Nevertheless, it still hurts, and Syracuse was still hurting. To answer your question, we talked about it last year when we went to play them and dealt with it. But we didn't know that we were going to go through it, so no, I haven't talked to him about it.

Do you plan on staying at Louisville and leading the program through this?

Well, Mike, why do you ask that question? Because when did it ever come out that I wouldn't be that type of person? You know, Ive been here 15 years and never wavered. In the 15 years I've been here, I think I spoke to Providence College because I once coached there and they asked me if I would come back. I spoke to one pro team who asked me to be a general manager of the team, and that didn't make any sense. Outside of that, I just said no to everybody right away. The only one I thought about is Providence. So why wouldn't I do it?

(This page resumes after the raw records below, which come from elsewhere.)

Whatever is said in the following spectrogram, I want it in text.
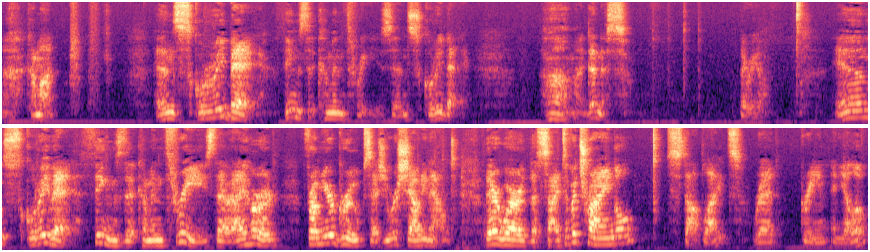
Ah, come on. Inscribe. Things that come in threes. Inscribe. Oh my goodness. There we go. Inscribe. Things that come in threes that I heard from your groups as you were shouting out. There were the sides of a triangle, stoplights, red, green, and yellow,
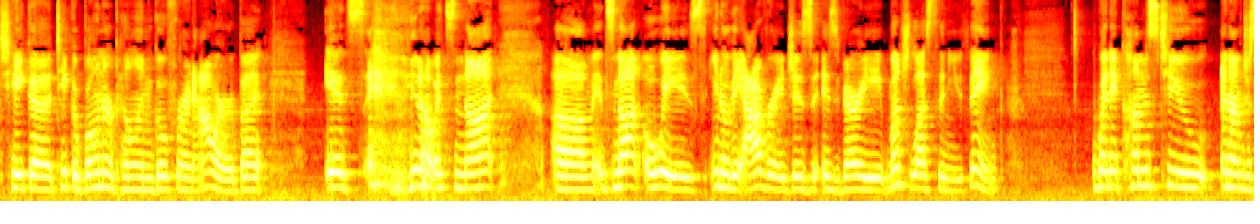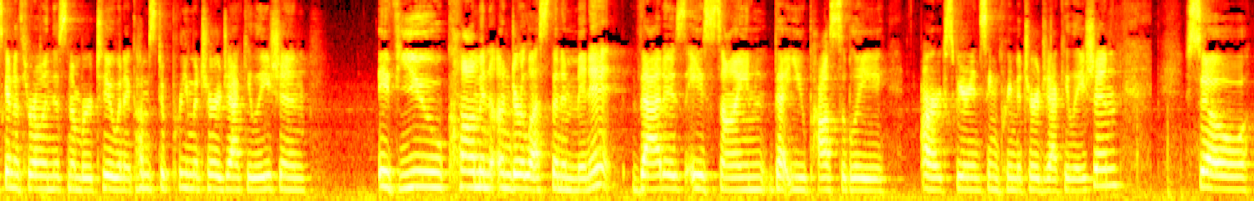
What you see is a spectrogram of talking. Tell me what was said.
take a take a boner pill and go for an hour. But it's you know, it's not um, it's not always you know the average is is very much less than you think. When it comes to, and I'm just going to throw in this number too, when it comes to premature ejaculation, if you come in under less than a minute, that is a sign that you possibly are experiencing premature ejaculation. So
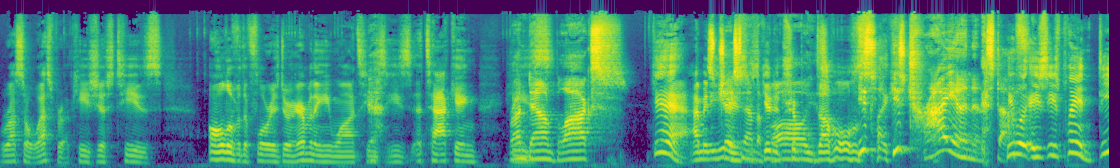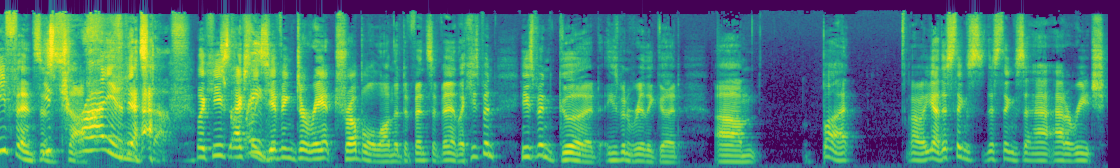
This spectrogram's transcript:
Russell Westbrook. He's just he's all over the floor. He's doing everything he wants. He's he's attacking. Run He's- down blocks. Yeah, I mean, he's, chasing he's, getting ball. triple He's- doubles. He's like he's trying and stuff. he look, he's he's playing defense and He's stuff. trying Yeah. and stuff. Like he's actually giving Durant trouble on the defensive end. Like he's been he's been good. He's been really good. Um, but uh, yeah, this thing's this thing's uh, out of reach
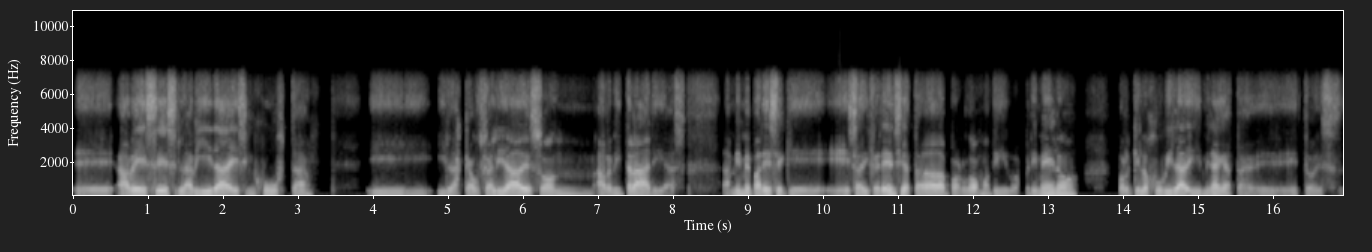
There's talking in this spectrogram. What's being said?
Eh, a veces la vida es injusta y, las causalidades son arbitrarias. A mí me parece que esa diferencia está dada por dos motivos. Primero, porque los jubilados, y mira que hasta eh, esto es,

I've got great experience in handling teams with success. And judging from Kentucky, when that little boy was on the cover of Sports Illustrated and they had their rock bottom moment, I had good success leading them out of tough times. So why wouldn't I?

I think I have one of the premier jobs in college basketball, and I think when everything shakes out -- I think there are a small percentage of naysayers that think other people know certain things, and we'll let the NCAA handle all of that. What we'll do is rebuild our program, our image, to be what we want it to be -- one of the best in America. And I feel very confident that we'll have a great basketball team next year, and that our fans will be very excited about both our team and our schedule.

On helping Trey Lewis and Damion Lee with their pro prospects

Well, I'll say this, I'm going to help them, but we didn't have to have adversity for me to help them. If we were on top of the world, I'd be helping them. It doesn't matter.

Like I said, I want Chinanu to go to the combine. I hope he gets invited. I want him to work out for one pro team. I believe that he's going to come back. I think he wants to come back. But I do want him to get that experience of going through that. I want him to see how hard he needs to work to try and make it. So I think he's going to be back. I think Matz and Anas are going to be great players in their junior years, I think that Quentin Snider is developing into a leader, I think Donovan Mitchell, and Ray Spalding and Deng Adel are going to be special as sophomore, I think the people we're bringing in are going to add strong pieces to the puzzle. So you guys don't have to worry about us, or about me in particular, going overboard and helping our players get their just deserved.

What the fans can do is show up for these next three home games, root like crazy for our basketball team, and always remember these guys as being something special.

On younger guys getting more minutes the next three weeks

Donovan has been the best player in practice over the last two weeks, and he's been one of the top two or three in the games. I just want to see what he can do with 25 minutes or so. So that's something I want to do.

I've got to get Deng Adel more minutes. And now, because of Anas, I've got to get Matz more minutes. Now I'm hoping it's not too many minutes. He's not ready for 20-25 minutes, but I'm hoping I can get him 12 or 15 minutes tonight.

Final thoughts

Well, guys, stay on message because really, I've been through a lot in my life -- at 63 a lot of people have been through a lot -- and it's something where you just have to rally together and take the past and stop living in it. Let's plan for the future, let's live in the present, let's root our women's team on. The University of Louisville is a special university. I've worked a lot of places. Special people, special university. We have the best AD in the land. We'll get through this, and we'll be one of the best teams in college basketball next year.